**** RECORDS ****

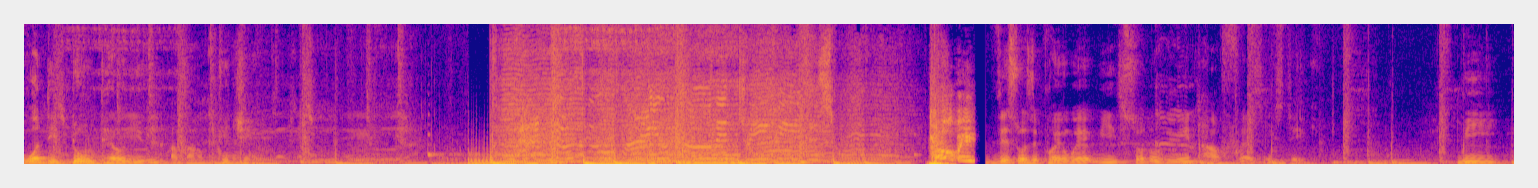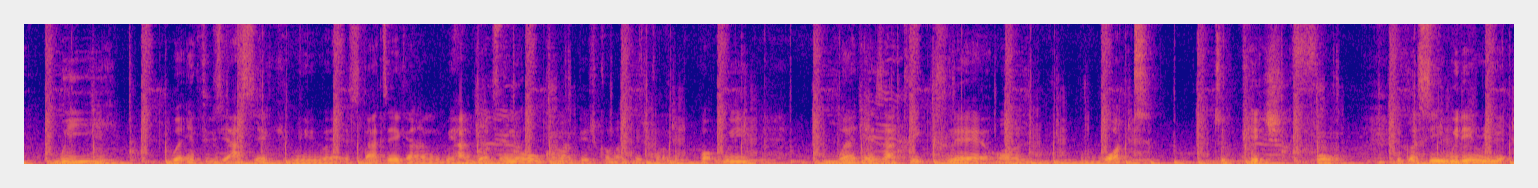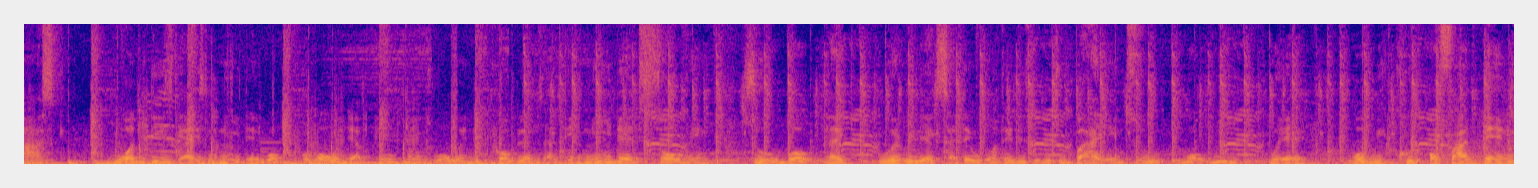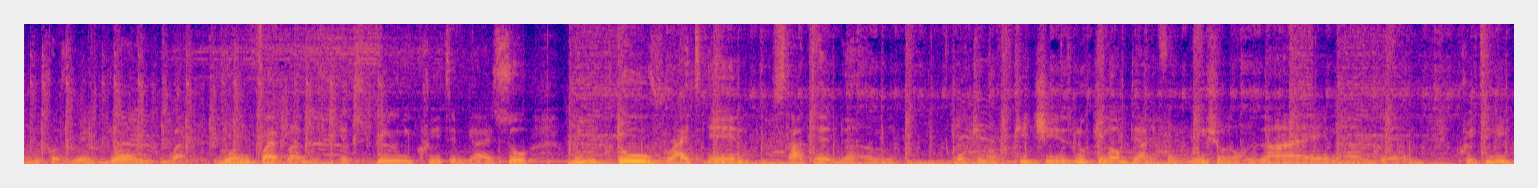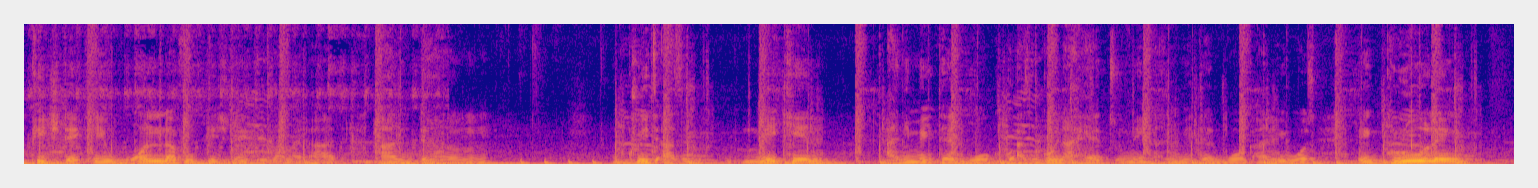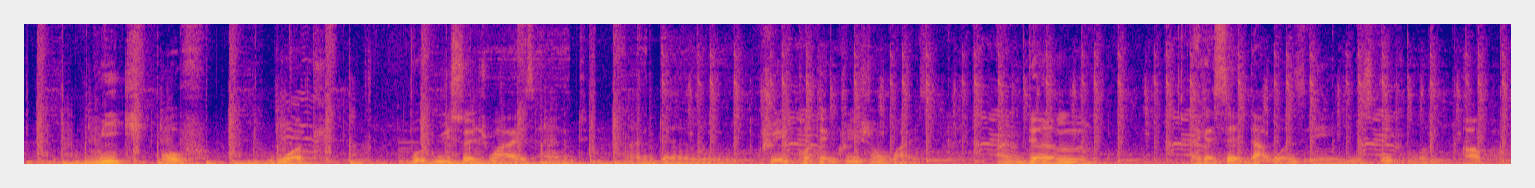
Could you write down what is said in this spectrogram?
what they don't tell you about pitching. Kobe! This was the point where we sort of made our first mistake. We we were enthusiastic, we were ecstatic, and we had gotten, oh, come and pitch, come and pitch, come and pitch. But we weren't exactly clear on what to pitch for. Because, see, we didn't really ask what these guys needed, what, what were their pain points, what were the problems that they needed solving. So, but like we were really excited. We wanted these people to buy into what we were, what we could offer them because we're young, we were young, vibrant, extremely creative guys. So we dove right in, started um, working on pitches, looking up their information online, and then creating a pitch deck, a wonderful pitch deck, if I might add, and um, create as in making animated work, as in going ahead to make animated work, and it was a grueling week of work, both research-wise and and um, create content creation-wise, and um, like I said, that was a mistake on our part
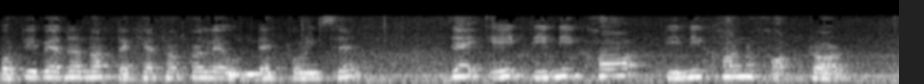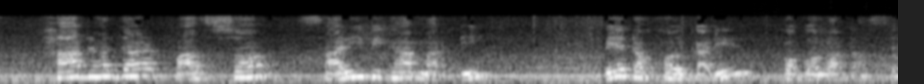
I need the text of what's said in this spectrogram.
প্ৰতিবেদনত তেখেতসকলে উল্লেখ কৰিছে যে এই তিনিশ তিনিখন সত্ৰৰ সাত হাজাৰ পাঁচশ চাৰি বিঘা মাটি বেদখলকাৰীৰ কবলত আছে।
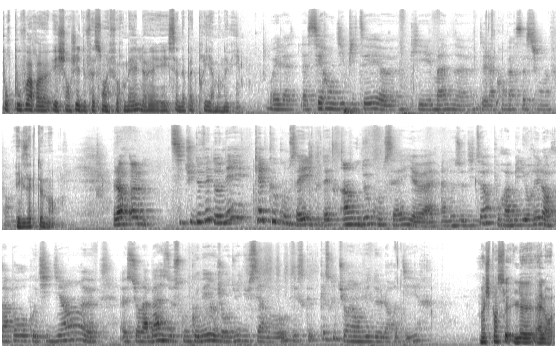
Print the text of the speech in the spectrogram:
pour pouvoir euh, échanger de façon informelle, et ça n'a pas de prix à mon avis. Oui, la, sérendipité euh, qui émane de la conversation informelle. Exactement. Alors, si tu devais donner quelques conseils, peut-être un ou deux conseils à, nos auditeurs pour améliorer leur rapport au quotidien sur la base de ce qu'on connaît aujourd'hui du cerveau, qu'est-ce que, qu'est-ce que tu aurais envie de leur dire? Moi, je pense que le, alors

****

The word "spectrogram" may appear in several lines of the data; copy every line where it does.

* [RESPONSE TO THIS EXERCISE]:
Could you write down what is said in this spectrogram?
I need the text of what's said in this spectrogram.
Print the text of the speech in the spectrogram:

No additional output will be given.